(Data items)
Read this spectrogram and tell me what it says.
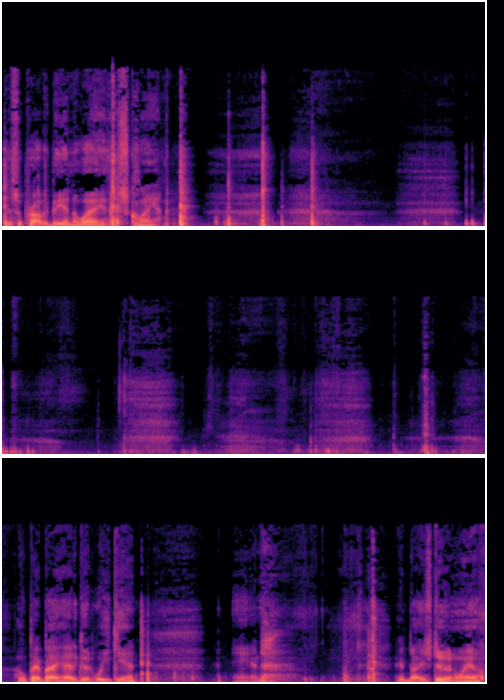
This will probably be in the way, this clamp. Hope everybody had a good weekend. And everybody's doing well.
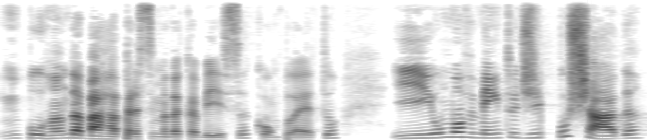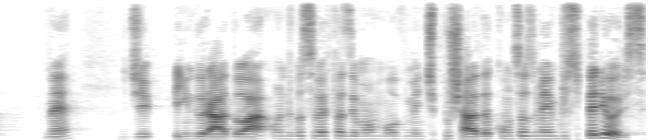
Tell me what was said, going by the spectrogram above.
empurrando a barra para cima da cabeça completo e um movimento de puxada, né? De pendurado lá, onde você vai fazer um movimento de puxada com seus membros superiores.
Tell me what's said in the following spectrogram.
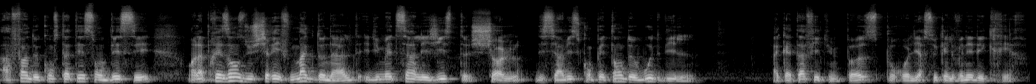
afin de constater son décès en la présence du shérif MacDonald et du médecin légiste Scholl des services compétents de Woodville. Agatha fit une pause pour relire ce qu'elle venait d'écrire.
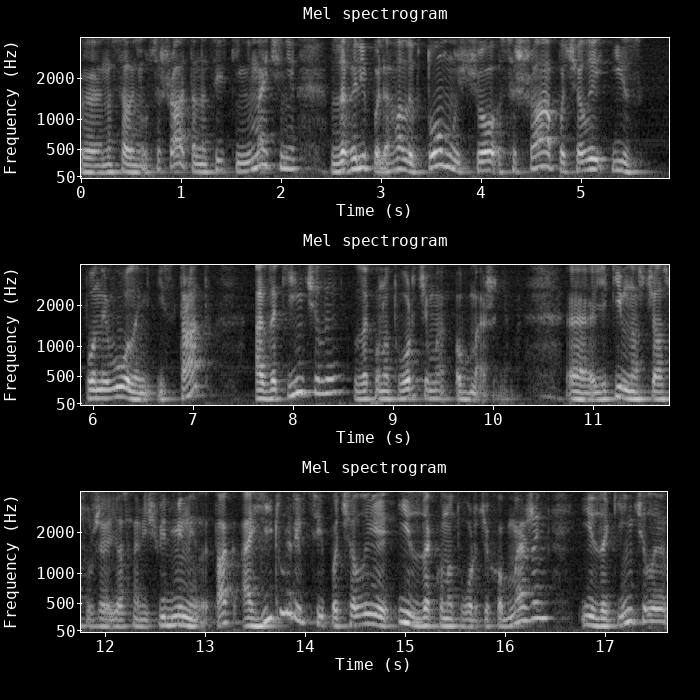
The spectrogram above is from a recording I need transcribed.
е, населення у США та нацистській Німеччині взагалі полягали в тому, що США почали із поневолень і страт, а закінчили законотворчими обмеженнями, е, які в наш час уже ясна річ відмінили. Так? А гітлерівці почали із законотворчих обмежень і закінчили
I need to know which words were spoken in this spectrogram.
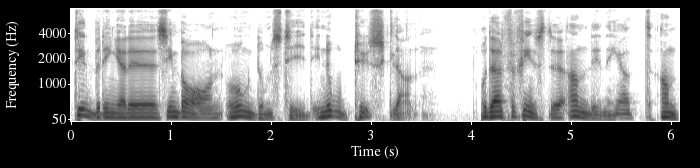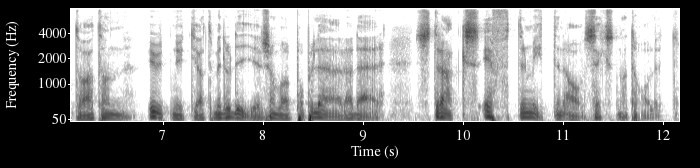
tillbringade sin barn och ungdomstid i Nordtyskland Och därför finns det anledning att anta att han utnyttjat melodier som var populära där strax efter mitten av 1600-talet.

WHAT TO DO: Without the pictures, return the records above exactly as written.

YOUR SOLUTION:
Read this spectrogram and tell me what it says.
This will probably be in the way, this clamp. Hope everybody had a good weekend. And everybody's doing well.
Tell me what was said, going by the spectrogram above.
empurrando a barra para cima da cabeça completo e um movimento de puxada, né? De pendurado lá, onde você vai fazer um movimento de puxada com seus membros superiores.
Tell me what's said in the following spectrogram.
afin de constater son décès en la présence du shérif MacDonald et du médecin légiste Scholl des services compétents de Woodville. Agatha fit une pause pour relire ce qu'elle venait d'écrire.
The spectrogram above is from a recording I need transcribed.
е, населення у США та нацистській Німеччині взагалі полягали в тому, що США почали із поневолень і страт, а закінчили законотворчими обмеженнями, е, які в наш час уже ясна річ відмінили. Так? А гітлерівці почали із законотворчих обмежень і закінчили
I need to know which words were spoken in this spectrogram.
tillbringade sin barn och ungdomstid i Nordtyskland Och därför finns det anledning att anta att han utnyttjat melodier som var populära där strax efter mitten av 1600-talet.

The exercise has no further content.